### Exercise requirements
Please output the entries that follow exactly, without a single image.

[Information shown]

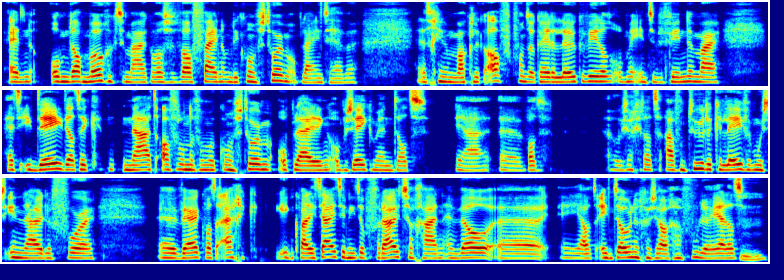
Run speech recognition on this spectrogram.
En om dat mogelijk te maken was het wel fijn om die conservatoriumopleiding te hebben. En het ging me makkelijk af. Ik vond het ook een hele leuke wereld om me in te bevinden. Maar het idee dat ik na het afronden van mijn conservatoriumopleiding op een zeker moment dat, ja, uh, wat, hoe zeg je dat, avontuurlijke leven moest inruilen voor werk wat eigenlijk in kwaliteit er niet op vooruit zou gaan. En wel ja, wat eentoniger zou gaan voelen. Ja, dat mm -hmm.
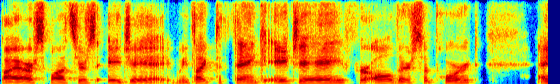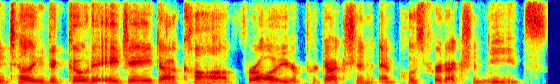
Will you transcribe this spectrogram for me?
by our sponsors, AJA. We'd like to thank AJA for all their support and tell you to go to aja.com for all your production and post production needs.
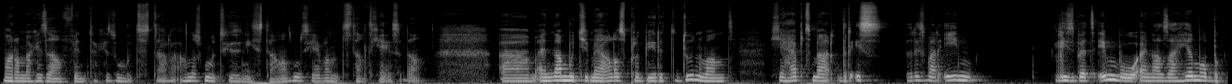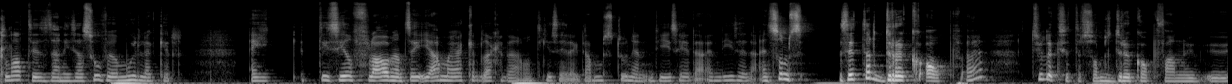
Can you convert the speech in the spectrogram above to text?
maar omdat je zelf vindt dat je ze moet stellen. Anders moet je ze niet stellen. Anders moet je van, stelt jij ze dan. Um, en dan moet je met alles proberen te doen, want je hebt maar, er is, er is maar één Lisbeth Imbo. En als dat helemaal beklad is, dan is dat zoveel moeilijker. En je het is heel flauw om dan te zeggen, ja, maar ja, ik heb dat gedaan, want die zei dat ik dat moest doen en die zei dat en die zei dat. En soms zit er druk op. Hè? Tuurlijk zit er soms druk op van uw, uw,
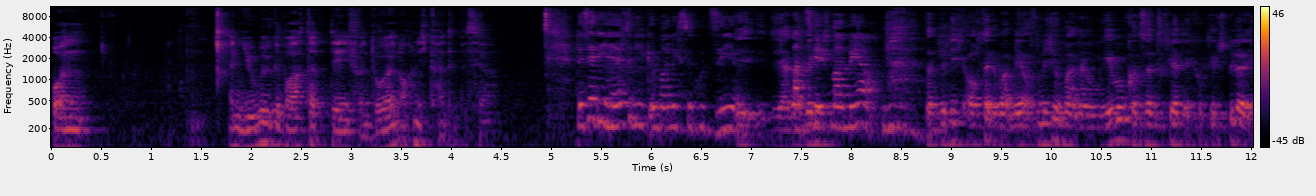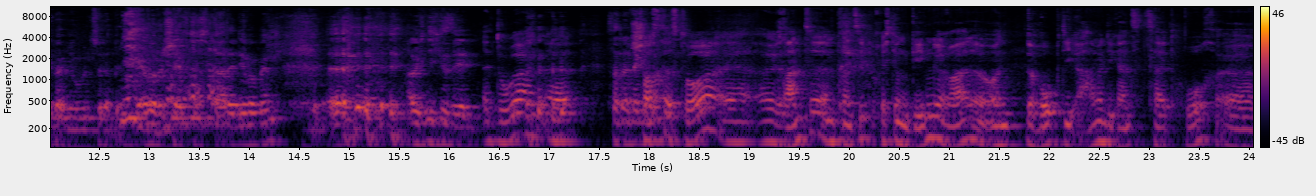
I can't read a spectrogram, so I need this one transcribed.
Und einen Jubel gebracht hat, den ich von Dogan auch nicht kannte bisher. Das ist ja die Hälfte, die ich immer nicht so gut sehe. Ja, da bin Erzählt ich- mal mehr. Da bin ich auch dann immer mehr auf mich und meine Umgebung konzentriert. Ich gucke den Spieler nicht beim Jubeln zu, da bin ich selber beschäftigt, gerade in dem Moment. Äh, Habe ich nicht gesehen. Dogan äh, er denn schoss gemacht? das Tor, er rannte im Prinzip Richtung Gegengerade und hob die Arme die ganze Zeit hoch. Äh,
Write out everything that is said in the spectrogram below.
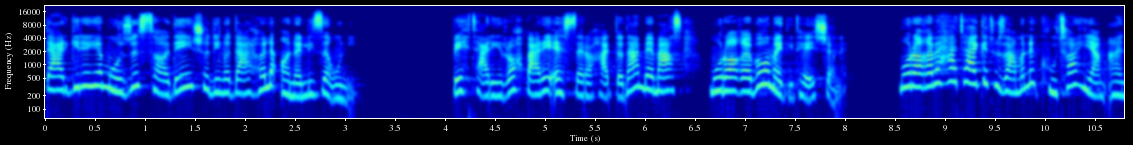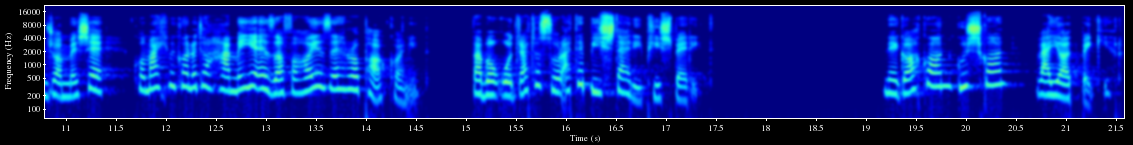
درگیر یه موضوع ساده این شدین و در حال آنالیز اونی. بهترین راه برای استراحت دادن به مغز مراقبه و مدیتیشنه. مراقبه حتی اگه تو زمان کوتاهی هم انجام بشه کمک می‌کنه تا همه اضافه های ذهن رو پاک کنید و با قدرت و سرعت بیشتری پیش برید. نگاه کن، گوش کن و یاد بگیر.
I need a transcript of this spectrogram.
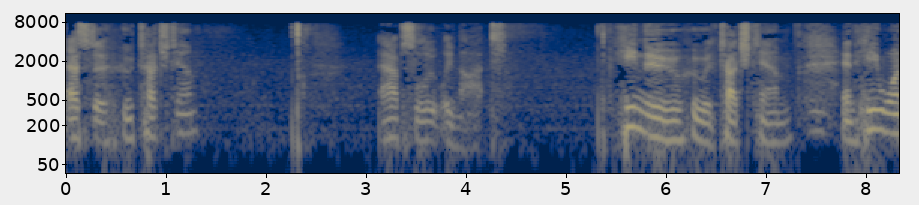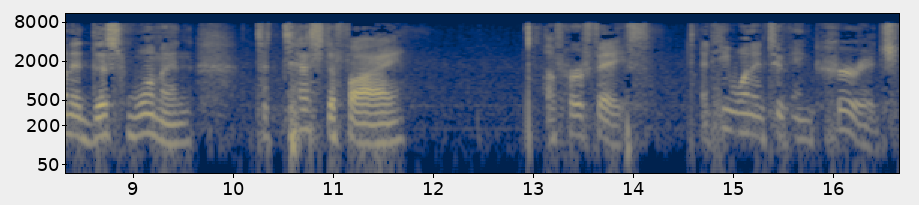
as to who touched him? Absolutely not. He knew who had touched him, and he wanted this woman to testify of her faith. And he wanted to encourage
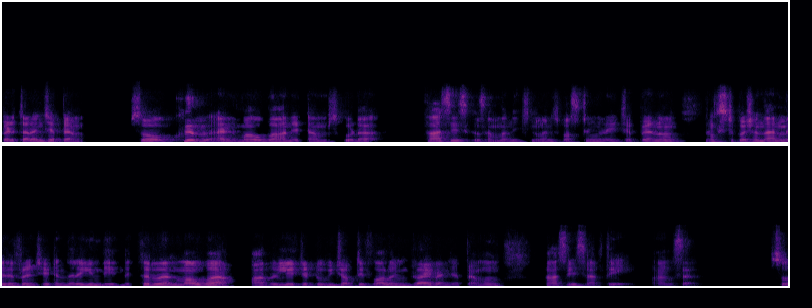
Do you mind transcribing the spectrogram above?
పెడతారని చెప్పాము. సో ఖుర్ అండ్ మౌబా అనే టర్మ్స్ కూడా ఖాసీస్కు సంబంధించినవని స్పష్టంగా నేను చెప్పాను. నెక్స్ట్ క్వశ్చన్ దాని మీద ఫ్రెండ్ చేయడం జరిగింది. The Khur and Mauba are related to which of the following tribe అని చెప్పాము. Khasis are the answer. So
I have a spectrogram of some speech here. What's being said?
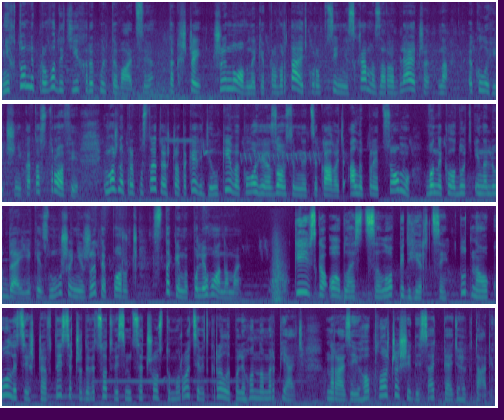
Ніхто не проводить їх рекультивацію, так ще й чиновники провертають корупційні схеми, заробляючи на екологічній катастрофі. І можна припустити, що таких ділків екологія зовсім не цікавить, але при цьому вони кладуть і на людей, які змушені жити поруч з такими полігонами. Київська область, село Підгірці. Тут на околиці ще в 1986 році відкрили полігон номер 5 Наразі його площа 65 гектарів.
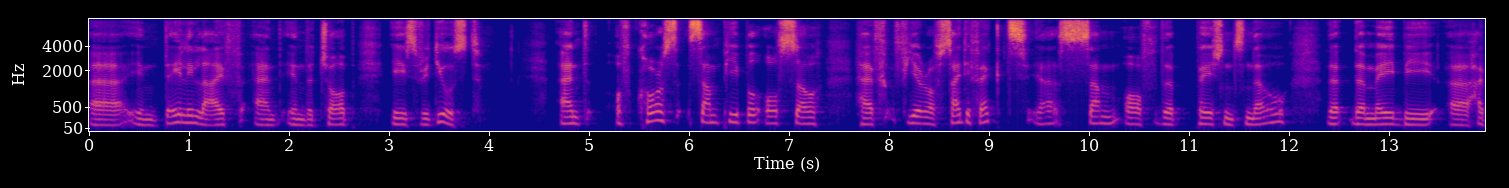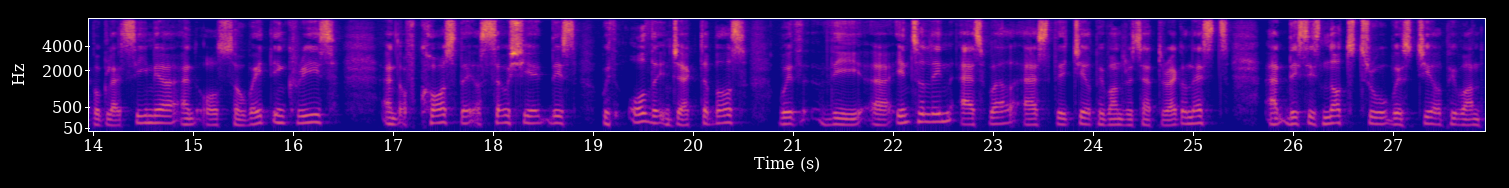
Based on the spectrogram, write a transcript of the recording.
uh, in daily life and in the job is reduced. And of course, some people also have fear of side effects. Yeah, some of the patients know that there may be uh, hypoglycemia and also weight increase. And of course, they associate this with all the injectables, with the uh, insulin as well as the GLP-1 receptor agonists. And this is not true with GLP-1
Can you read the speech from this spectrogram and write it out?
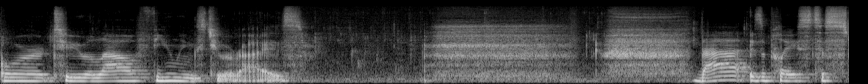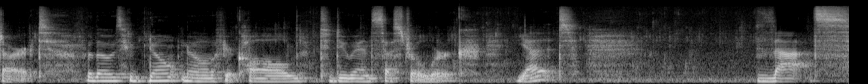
or to allow feelings to arise. That is a place to start for those who don't know if you're called to do ancestral work yet. That's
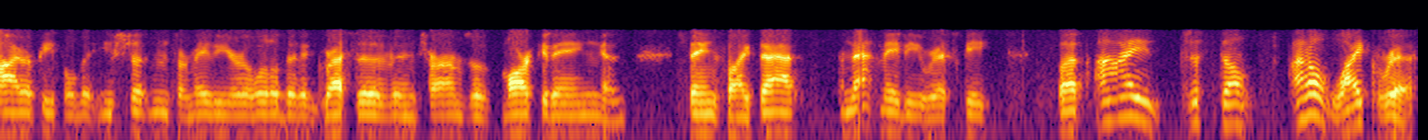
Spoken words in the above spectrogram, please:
hire people that you shouldn't, or maybe you're a little bit aggressive in terms of marketing and things like that, and that may be risky. But I just don't. I don't like risk.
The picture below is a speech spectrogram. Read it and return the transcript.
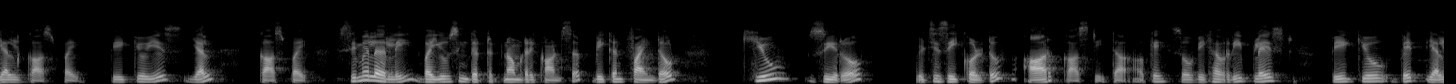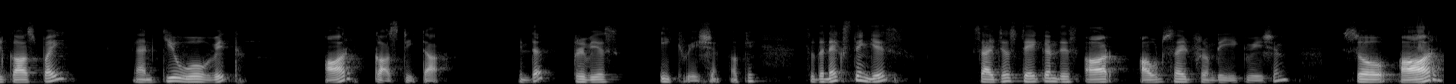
L cos phi. PQ is L cos phi. Similarly, by using the trigonometry concept, we can find out Q0 which is equal to R cos theta. Okay, so we have replaced PQ with L cos phi and QO with R cos theta in the previous equation. Okay, so the next thing is, so I just taken this R outside from the equation. So R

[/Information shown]

### Answer to the problem
Run speech recognition on this spectrogram.
En om dat mogelijk te maken was het wel fijn om die conservatoriumopleiding te hebben. En het ging me makkelijk af. Ik vond het ook een hele leuke wereld om me in te bevinden. Maar het idee dat ik na het afronden van mijn conservatoriumopleiding op een zeker moment dat, ja, uh, wat, hoe zeg je dat, avontuurlijke leven moest inruilen voor werk wat eigenlijk in kwaliteit er niet op vooruit zou gaan. En wel ja, wat eentoniger zou gaan voelen. Ja, dat mm -hmm.
Will you transcribe this spectrogram for me?
by our sponsors, AJA. We'd like to thank AJA for all their support and tell you to go to aja.com for all your production and post production needs.
Can you convert the speech in the spectrogram above to text?
maar omdat je zelf vindt dat je ze moet stellen. Anders moet je ze niet stellen. Anders moet je van, stelt jij ze dan. Um, en dan moet je met alles proberen te doen, want je hebt maar, er is, er is maar één Lisbeth Imbo. En als dat helemaal beklad is, dan is dat zoveel moeilijker. En je het is heel flauw om dan te zeggen, ja, maar ja, ik heb dat gedaan, want die zei dat ik dat moest doen en die zei dat en die zei dat. En soms zit er druk op. Hè? Tuurlijk zit er soms druk op van uw, uw,
I can't read a spectrogram, so I need this one transcribed.
Und einen Jubel gebracht hat, den ich von Dogan auch nicht kannte bisher. Das ist ja die Hälfte, die ich immer nicht so gut sehe. Ja, da bin Erzählt ich- mal mehr. Da bin ich auch dann immer mehr auf mich und meine Umgebung konzentriert. Ich gucke den Spieler nicht beim Jubeln zu, da bin ich selber beschäftigt, gerade in dem Moment. Äh, Habe ich nicht gesehen. Dogan äh, er denn schoss gemacht? das Tor, er rannte im Prinzip Richtung Gegengerade und hob die Arme die ganze Zeit hoch. Äh,
Write out everything that is said in the spectrogram below.
درگیر یه موضوع ساده این شدین و در حال آنالیز اونی. بهترین راه برای استراحت دادن به مغز مراقبه و مدیتیشنه. مراقبه حتی اگه تو زمان کوتاهی هم انجام بشه کمک می‌کنه تا همه اضافه های ذهن رو پاک کنید و با قدرت و سرعت بیشتری پیش برید. نگاه کن، گوش کن و یاد بگیر.
I need a transcript of this spectrogram.
as to who touched him? Absolutely not. He knew who had touched him, and he wanted this woman to testify of her faith. And he wanted to encourage
Do you mind transcribing the spectrogram above?
పెడతారని చెప్పాము. సో ఖుర్ అండ్ మౌబా అనే టర్మ్స్ కూడా ఖాసీస్కు సంబంధించినవని స్పష్టంగా నేను చెప్పాను. నెక్స్ట్ క్వశ్చన్ దాని మీద ఫ్రెండ్ చేయడం జరిగింది. The Khur and Mauba are related to which of the following tribe అని చెప్పాము. Khasis are the answer. So
I have a spectrogram of some speech here. What's being said?
Ніхто не проводить їх рекультивацію, так ще й чиновники провертають корупційні схеми, заробляючи на екологічній катастрофі. І можна припустити, що таких ділків екологія зовсім не цікавить, але при цьому вони кладуть і на людей, які змушені жити поруч з такими полігонами. Київська область, село Підгірці. Тут на околиці ще в 1986 році відкрили полігон номер 5 Наразі його площа 65 гектарів.
Based on the spectrogram, write a transcript of the recording.
uh, in daily life and in the job is reduced. And of course, some people also have fear of side effects. Yeah, some of the patients know that there may be uh, hypoglycemia and also weight increase. And of course, they associate this with all the injectables, with the uh, insulin as well as the GLP-1 receptor agonists. And this is not true with GLP-1
Can you read the speech from this spectrogram and write it out?
or to allow feelings to arise. That is a place to start for those who don't know if you're called to do ancestral work yet. That's
Spoken words in the above spectrogram, please:
hire people that you shouldn't, or maybe you're a little bit aggressive in terms of marketing and things like that, and that may be risky. But I just don't. I don't like risk.
The picture below is a speech spectrogram. Read it and return the transcript.
L cos phi. PQ is L cos phi. Similarly, by using the trigonometry concept, we can find out Q0 which is equal to R cos theta. Okay, so we have replaced PQ with L cos phi and QO with R cos theta in the previous equation. Okay, so the next thing is, so I just taken this R outside from the equation. So R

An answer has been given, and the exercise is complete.